  • We walked up to the shop, which took about twenty minutes. If we asked for tea the grocer would take a metal measuring scoop and shoot it into a cone of paper, which he had made just by twisting it in on itself – something like the cone chips or popcorn might come in now. When the cone was full he would twist the top closed. Coffee, sugar – virtually anything could be scooped into a paper twist. When we got home, Nan would refill her own jar – marked Coffee, Sugar, Tea or whatever – from the paper twist. If we asked for ham it was sliced in front of us, sandwiched between two sheets of greaseproof and slid into a white paper bag. Sweets also came in paper bags, tipped out of big glass jars. Plastic bags are ugly, dangerous, and with one tiny change to our habits we can manage without them.
  • Life has changed, of course, and the majority of shoppers (being careful not to specify women) aren’t “housewives” as my Nan was. We have less time for our shopping and, now that there are supermarkets, we tend not to shop daily but to drive somewhere for a weekly, fortnightly or even monthly shop, which means carrying away a lot of stuff at once. Nan’s string bag wouldn’t be adequate.
  • However, we could still manage without either plastic bags or plastic packaging. Plastic packaging is less about containing the food than about attracting you to it and convincing you to buy it. Plastic bags are less about convenient carrying than about free advertising for the shop they came from.
  • On the rare occasions when I actually do a main shop in a supermarket as opposed to ordering online, I’d be satisfied with paper bags for small items, and it wouldn’t be that difficult to remember to take along two, three or four of the ten or so giant, unwieldy, indestructible Bags For Life that are currently having babies under my kitchen sink.
  • Is 5p of itself going to put anyone off buying a plastic bag? If a person is given one plastic bag for every £10 worth of shopping, and spends £100 on their supermarket visit, that’s ten plastic bags – 50 pence. It seems to me that if you are lucky enough to be able to afford £100 all in one go, 50p is neither hither not thither. What can you get for 50p?

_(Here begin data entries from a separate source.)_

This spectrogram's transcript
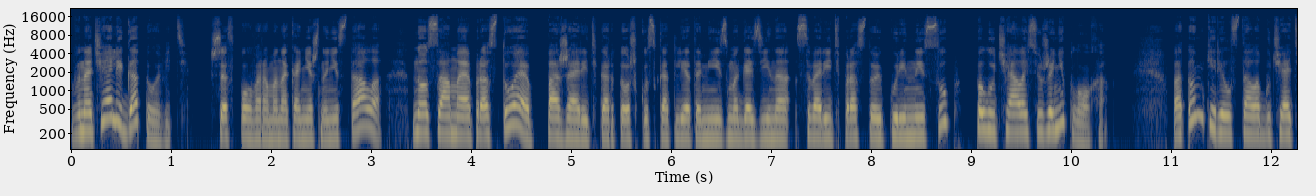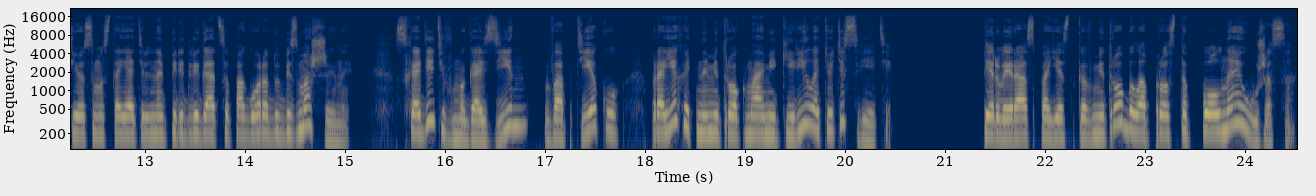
Вначале готовить. Шеф-поваром она, конечно, не стала, но самое простое — пожарить картошку с котлетами из магазина, сварить простой куриный суп — получалось уже неплохо. Потом Кирилл стал обучать ее самостоятельно передвигаться по городу без машины. Сходить в магазин, в аптеку, проехать на метро к маме Кирилла, тете Свете. Первый раз поездка в метро была просто полная ужаса.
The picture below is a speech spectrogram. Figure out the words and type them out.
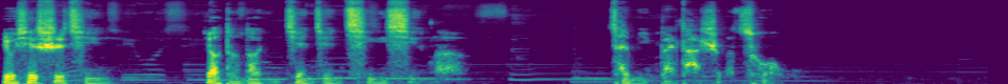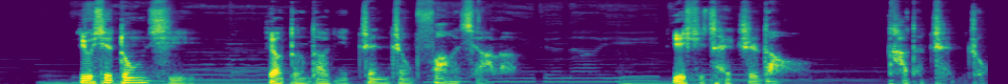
有些事情，要等到你渐渐清醒了。才明白它是个错误。有些东西，要等到你真正放下了，也许才知道它的沉重。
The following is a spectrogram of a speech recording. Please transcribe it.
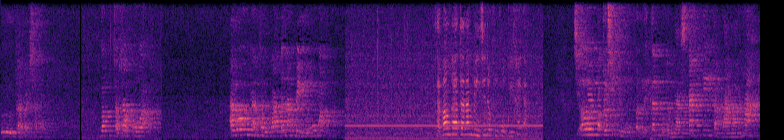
Ừ, cảm ơn cháu. Vâng, cháu chào cô ạ. Alo, nhà thầu ga Tân An Bình đúng không ạ? Dạ vâng, ga Tân An Bình xin được phục vụ quý khách ạ. Chị ơi, em gọi cho chị từ bộ phận lễ tân của tòa nhà Sky City 88 Láng Hạ.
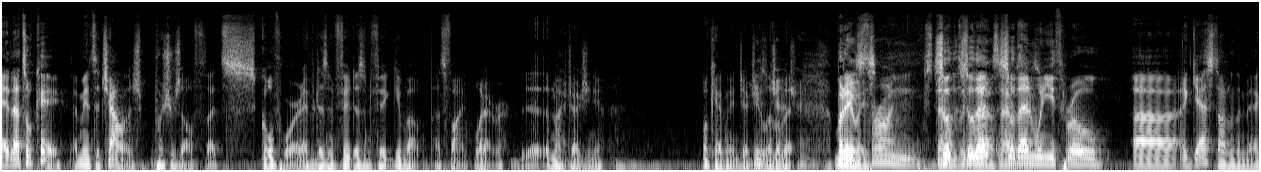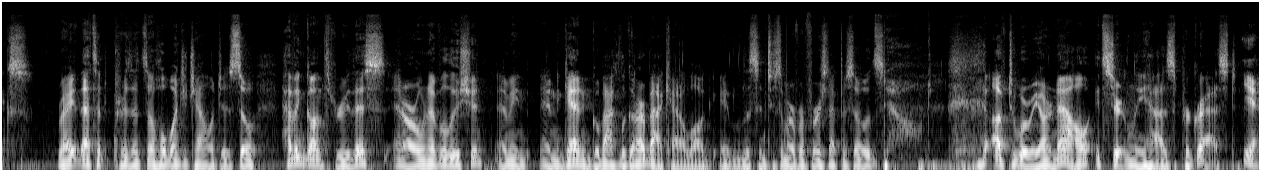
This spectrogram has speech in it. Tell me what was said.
And that's okay. I mean, it's a challenge. Push yourself. Let's go for it. If it doesn't fit, doesn't fit, give up. That's fine. Whatever. Uh, I'm not judging you. Okay, I'm going to judge you a He's little bit. judging. But He's anyways, throwing so so that so then when you throw uh, a guest onto the mix, right? That presents a whole bunch of challenges. So having gone through this and our own evolution, I mean, and again, go back look at our back catalog and listen to some of our first episodes up to where we are now. It certainly has progressed. Yeah.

  • The charge itself isn’t going to make a difference, unless you are very poor, in which case you will be recycling and repurposing everything already out of sheer necessity. If there is a decline in plastic bag use and pollution from now on it will be down to a more subtle combination of factors: social stigma – which in Britain means being made to feel conspicuous, which means being embarrassed, which is awful  – and being identified as a member of a lower social class, which in Britain is mortifying. Look, she’s one of those lower class people who still have plastic bags. Similar to being one of those common old slappers who smoke or one of those uneducated plebs, chavs or whatever the current word is – who drop litter in the street or fail to fasten their seat-belts when they get in the car.

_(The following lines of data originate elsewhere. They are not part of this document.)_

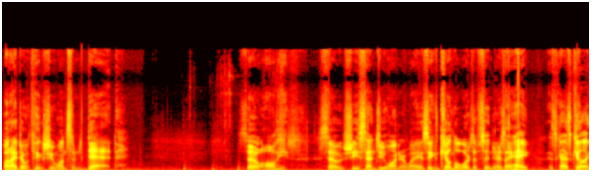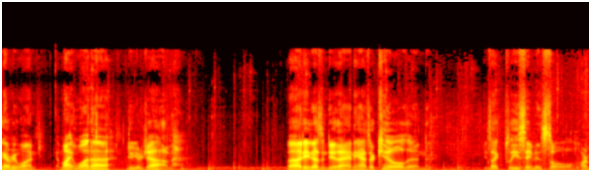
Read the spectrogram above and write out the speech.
but I don't think she wants him dead. So all he, so she sends you on your way so you can kill the Lords of Cinder and say, hey, this guy's killing everyone. You might wanna do your job. But he doesn't do that and he has her killed and he's like, please save his soul or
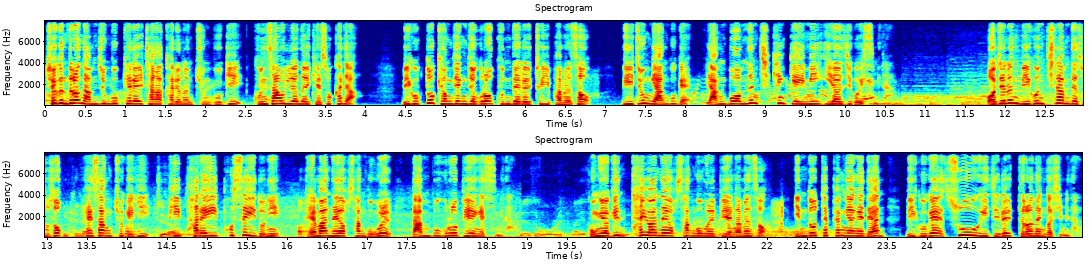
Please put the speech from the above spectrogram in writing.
최근 들어 남중국 해를 장악하려는 중국이 군사훈련을 계속하자 미국도 경쟁적으로 군대를 투입하면서 미중 양국의 양보 없는 치킨 게임이 이어지고 있습니다. 어제는 미군 7함대 소속 해상 초계기 P-8A 포세이돈이 대만 해협 상공을 남북으로 비행했습니다. 공역인 타이완 해협 상공을 비행하면서 인도 태평양에 대한 미국의 수호 의지를 드러낸 것입니다.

Goodness, what a rant! And do I even care about plastic bags? Apparently, temporarily, I do – or did. Maybe I’m cross about something else and the plastic bags are gonna get it in the neck. Or would, if they had necks.

Maybe a cup of coffee and a sandwich might help to rid me entirely of witches knickers and environmental concerns. Perhaps half a wasted hour watching Loose Women on TV. Caffeine, calories and chatter, then on to that short story.